[Assignment]
When you copy the data, keep every word exactly as it is and leave the pictures out.

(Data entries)
"""

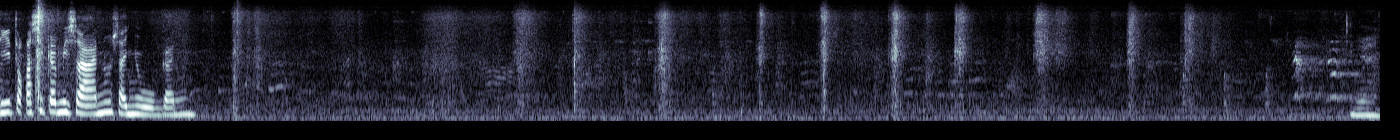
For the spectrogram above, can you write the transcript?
Nandito kasi kami sa ano, sa Nyugan. Ayan.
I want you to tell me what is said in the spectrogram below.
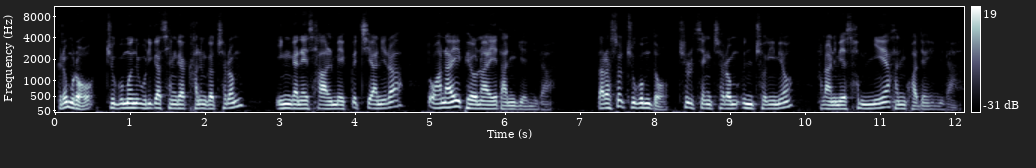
그러므로 죽음은 우리가 생각하는 것처럼 인간의 삶의 끝이 아니라 또 하나의 변화의 단계입니다. 따라서 죽음도 출생처럼 은총이며 하나님의 섭리의 한 과정입니다.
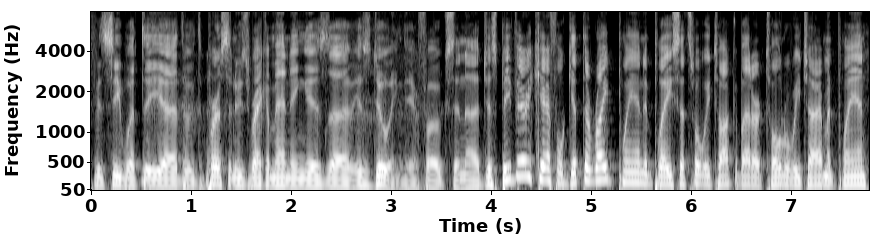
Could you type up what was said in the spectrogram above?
to see what the, uh, the the person who's recommending is uh, is doing there, folks, and uh, just be very careful. Get the right plan in place. That's what we talk about our total retirement plan.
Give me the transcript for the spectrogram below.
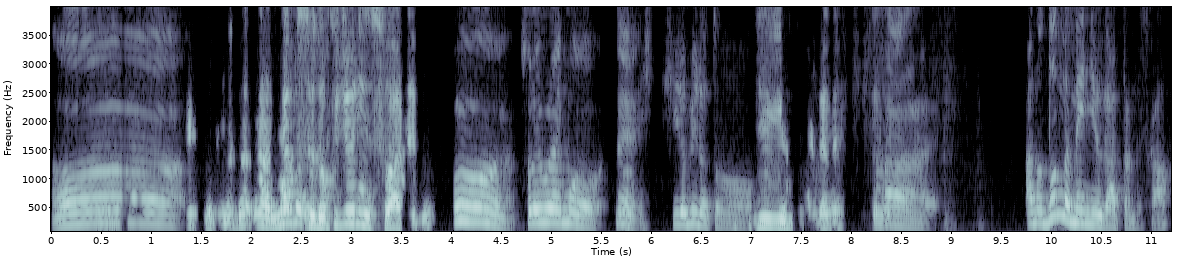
あ結構広いだからマックス60人座れる？あ、うん、うん、それぐらいもうね、うん広々と。ぎゅうぎゅうでね。うんはい。あの、どんなメニューがあったんですか？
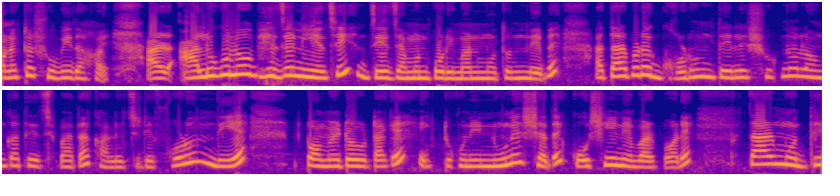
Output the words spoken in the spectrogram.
অনেকটা সুবিধা হয়। আর আলুগুলোও ভেজে নিয়েছি, যে যেমন পরিমাণ মতন দেবে আর তারপরে গরম তেলে শুকনো লঙ্কা, তেজপাতা, কালো জিরে ফোড়ন দিয়ে টমেটোটাকে একটুখানি নুনের সাথে কষিয়ে নেবার পরে তার মধ্যে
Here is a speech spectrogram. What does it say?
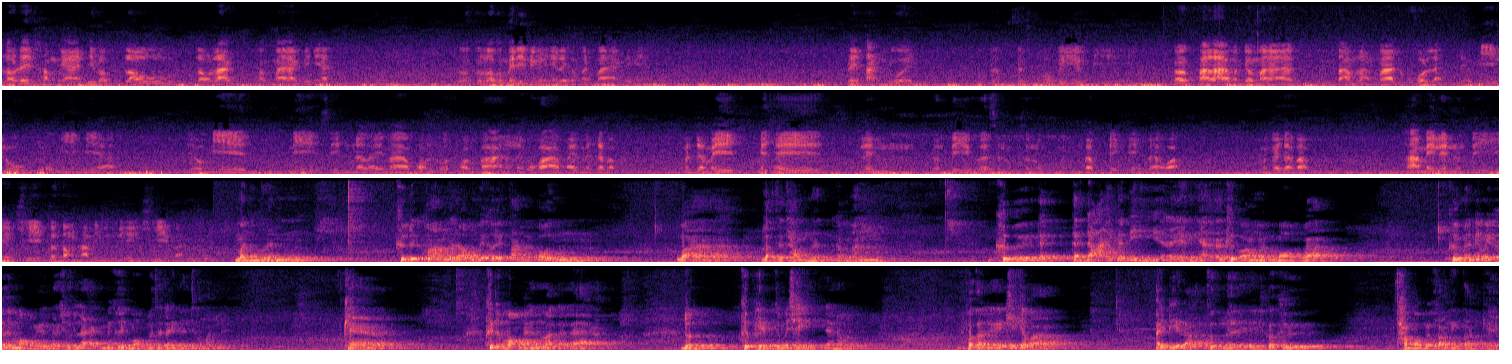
เราได้ทำงานที่แบบเราเรารักมากๆอย่างเงี้ยแล้วก็เราก็ไม่ได้เหนื่อยอะไรกับมันมากอย่างเงี้ยได้ตังค์ด้วยก็ถือว่าเป็นเรื่องดีก็ภาระมันก็มาตามหลังมาทุกคนแหละ เดี๋ยวมีลูกเดี๋ยวมีเมียเดี๋ยวมีหนี้สินอะไรมาผ่อนรถผ่อนบ้านอะไรก็ว่าไปมันจะแบบ มันจะไม่ไม่ใช่เล่นดนตรีเพื่อสนุกสนุกเหมือนแบบเด็กๆแล้วอะ่ะ มันก็จะแบบถ้าไม่เล่นดนตรีเลี้ยงชีพก็ต้องทำอย่างอื่นเลี้ยงชีพอะ่ะ มันเหมือน คือด้วยความที่เราไม่เคยตั้งต้นว่าเราจะทำเงินกับมัน คือแต่แต่ได้ก็ดีอะไรอย่างเงี้ย ก็คือว่าเหมือนมองว่า คือมันก็ไม่เคยมองตั้งแต่ชุดแรก ไม่เคยมองว่าจะได้เงินจากมันเลย แค่ คือถ้ามองงั้นมาแต่แรก ดนคือเพลงมันจะไม่ใช่อย่างนี้แน่นอน เพราะตอนนั้นก็คิดแค่ว่าไอเดียหลักสุดเลยก็คือทำเอาไว้ฟังเองตอนแก่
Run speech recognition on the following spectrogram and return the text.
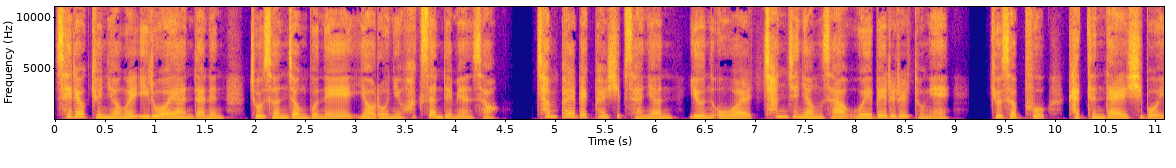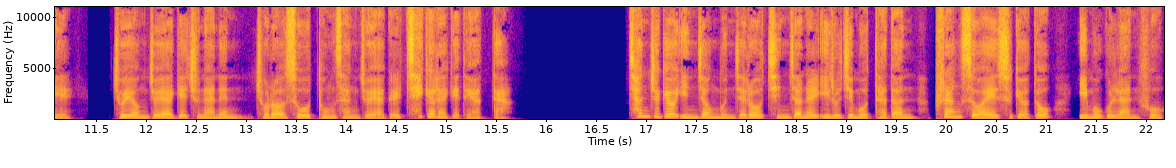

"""

[Answer section]
For the spectrogram above, can you write the transcript?
Nandito kasi kami sa ano, sa Nyugan. Ayan.
I want you to tell me what is said in the spectrogram below.
그러므로 죽음은 우리가 생각하는 것처럼 인간의 삶의 끝이 아니라 또 하나의 변화의 단계입니다. 따라서 죽음도 출생처럼 은총이며 하나님의 섭리의 한 과정입니다.
Could you type up what was said in the spectrogram above?
to see what the, uh, the the person who's recommending is uh, is doing there, folks, and uh, just be very careful. Get the right plan in place. That's what we talk about our total retirement plan.
Give me the transcript for the spectrogram below.
あ結構広いだからマックス60人座れる？あ、うん、うん、それぐらいもうね、うん広々と。ぎゅうぎゅうでね。うんはい。あの、どんなメニューがあったんですか？
Output the words spoken in the spectrogram.
অনেকটা সুবিধা হয়। আর আলুগুলোও ভেজে নিয়েছি, যে যেমন পরিমাণ মতন দেবে আর তারপরে গরম তেলে শুকনো লঙ্কা, তেজপাতা, কালো জিরে ফোড়ন দিয়ে টমেটোটাকে একটুখানি নুনের সাথে কষিয়ে নেবার পরে তার মধ্যে
Here is a speech spectrogram. What does it say?
เราได้ทำงานที่แบบเราเรารักมากๆอย่างเงี้ยแล้วก็เราก็ไม่ได้เหนื่อยอะไรกับมันมากอย่างเงี้ยได้ตังค์ด้วยก็ถือว่าเป็นเรื่องดีก็ภาระมันก็มาตามหลังมาทุกคนแหละ เดี๋ยวมีลูกเดี๋ยวมีเมียเดี๋ยวมีหนี้สินอะไรมาผ่อนรถผ่อนบ้านอะไรก็ว่าไปมันจะแบบ มันจะไม่ไม่ใช่เล่นดนตรีเพื่อสนุกสนุกเหมือนแบบเด็กๆแล้วอะ่ะ มันก็จะแบบถ้าไม่เล่นดนตรีเลี้ยงชีพก็ต้องทำอย่างอื่นเลี้ยงชีพอะ่ะ มันเหมือน คือด้วยความที่เราไม่เคยตั้งต้นว่าเราจะทำเงินกับมัน คือแต่แต่ได้ก็ดีอะไรอย่างเงี้ย ก็คือว่าเหมือนมองว่า คือมันก็ไม่เคยมองตั้งแต่ชุดแรก ไม่เคยมองว่าจะได้เงินจากมันเลย แค่ คือถ้ามองงั้นมาแต่แรก ดนคือเพลงมันจะไม่ใช่อย่างนี้แน่นอน เพราะตอนนั้นก็คิดแค่ว่าไอเดียหลักสุดเลยก็คือทำเอาไว้ฟังเองตอนแก่
Run speech recognition on the following spectrogram and return the text.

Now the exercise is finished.